Trans-Atlantic collaboration: applying lessons learned from the US CF Foundation quality improvement initiative
Orphanet Journal of Rare Diseases201813(Suppl 1):13
© The Author(s). 2018
Published: 8 February 2018

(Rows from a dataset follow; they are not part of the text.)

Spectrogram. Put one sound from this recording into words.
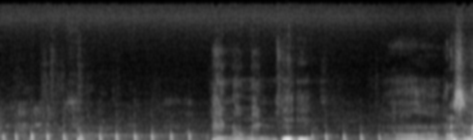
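Wooden knocks tap in a fast, steady rhythm.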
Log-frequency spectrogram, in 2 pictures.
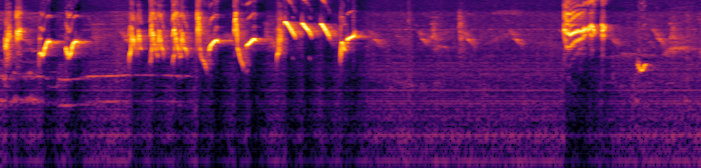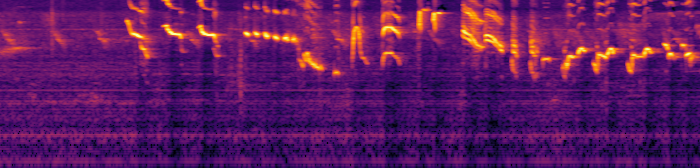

Between 2002 and 2006 France launched a national cystic fibrois (CF) newborn screening program; organized a network of specialized CF care centers; and issued CF diagnostic and treatment standards. To continue to build on this success in 2007 the Cystic Fibrosis Center of Expertise for Rare Diseases (CF CERD) of Nantes-Roscoff in partnership with the French CF Society, the French CF Association (Vaincre la Mucoviscidose), and all CF center leaders from across the country agreed to pursue center-level improvement in medical outcomes for people with CF by adapting the U.S. Cystic Fibrosis Foundation’s (US CFF) national initiative, Accelerating the Rate of Improvement in CF Care. To launch the Program to Improve Results and Expertise in CF (le Programme d’Amélioration des Résultats et de l’Expertise en Mucoviscidose - PHARE-M), French leaders pursued mentorship and guidance from leaders at the US CFF, the Dartmouth Institute (TDI), and clinical care teams at CF centers across the U.S.
The following activities enabled the Nantes-Roscoff CF CERD team members and a parent, involved with the French CF Association board and a quality engineer by training, to gain the leadership and quality improvement knowledge and skills necessary to implement the PHARE-M program: 1) regularly attending national meetings, tracking publications, and leveraging existing partnerships; 2) completing two sabbaticals to visit U.S. CF centers and enrolling in academic and professional training courses; and, 3) inviting US CFF and TDI leaders to France to meet key opinion leaders and frontline teams.
The Nantes-Roscoff CF CERD team successfully adapted the US CFF’s initiative to accelerate improvement in CF care by establishing a partnership with U.S. leaders to communicate and exchange strategies and lessons learned; intentionally studying and adapting the Clinical Microsystems approach to quality improvement; and learning directly from the experience of frontline teams in the U.S. They continue to partner with U.S. leaders and are seeking to collaborate with European colleagues to continue to improve care for individuals with CF and their families across Europe.
Cystic fibrosisClinical microsystemQuality improvement program of care